Dr. Diegeler joined the Aguilera Lab as a postdoctoral researcher in December 2020 where his interests are focused on cellular interactions of the tumor microenvironment with regard to radiation and immune therapy.
Cassandra graduated from the University of Tulsa in 2013 with a B.S. in biology and a minor in fine art. Her undergraduate research efforts included the Bobwhite quail population studies on the Tall Grass Prairie, Neotropical epiphyte natural history and characterization, and population dynamics within Junco hyemalis. After graduation, she joined the UTSW lab of Nobel laureates Drs. Michael Brown and Joseph Goldstein, where she provided technical assistance for research on the cholesterol metabolism pathway and NPC1 disease.
Following her work in the Brown/Goldstein Lab, Cassandra took over the Human Genetics Core Lab at the Eugene McDermott Center for Human Growth and Development, providing campus-wide assistance to genetic research. During her time running the genetics core, Cassie was certified in phlebotomy by the American Medical Technologists and worked closely with PIs to obtain genomic DNA for their genetic studies as well as to maintain a biobank for future research.

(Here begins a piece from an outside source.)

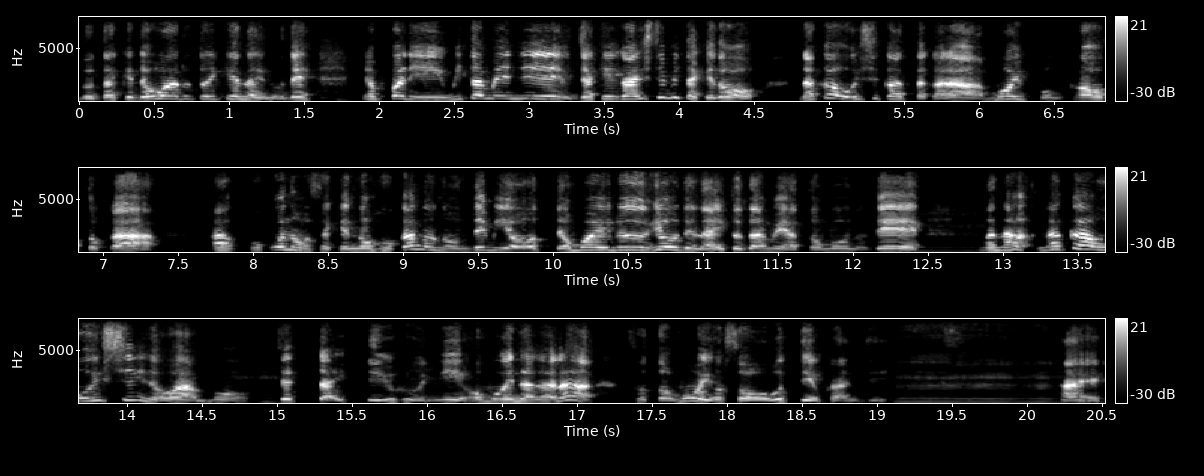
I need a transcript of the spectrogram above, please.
のだけで終わるといけないので、やっぱり見た目にジャケ買いしてみたけど、中美味しかったからもう一本買おうとか、あ、ここのお酒の他の飲んでみようって思えるようでないとダメやと思うので、まあ、な中美味しいのはもう絶対っていうふうに思いながら、外も装うっていう感じ。う。ーん。はい。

Cassandra joined the Aguilera Lab in March 2021, and hopes to apply her background in genetics and classical molecular protocols with specialization in DNA, RNA, and protein isolation methods, as well as adaptive protocols for transmembrane protein isolations to en vivo and in vitro studies on the tumor microbiome.
Peter received his B.A. in biological sciences from the University of Chicago. As an undergraduate, he worked as a research assistant in Dr. Jun Huang's laboratory investigating peptide-major histocompatibility complex interactions with T cell receptors using super-resolution microscopy.
After a year at the Navy Medical Research Center assisting with research preventing heterotopic ossification in amputees, Peter started medical school at UTSW in 2019 and joined Dr. Aguilera's Lab. He is interested in tumor microenvironment and immune system responses to various combinations of radiation and immunotherapies, as well as optimizing such treatments in targeting local and metastatic malignancies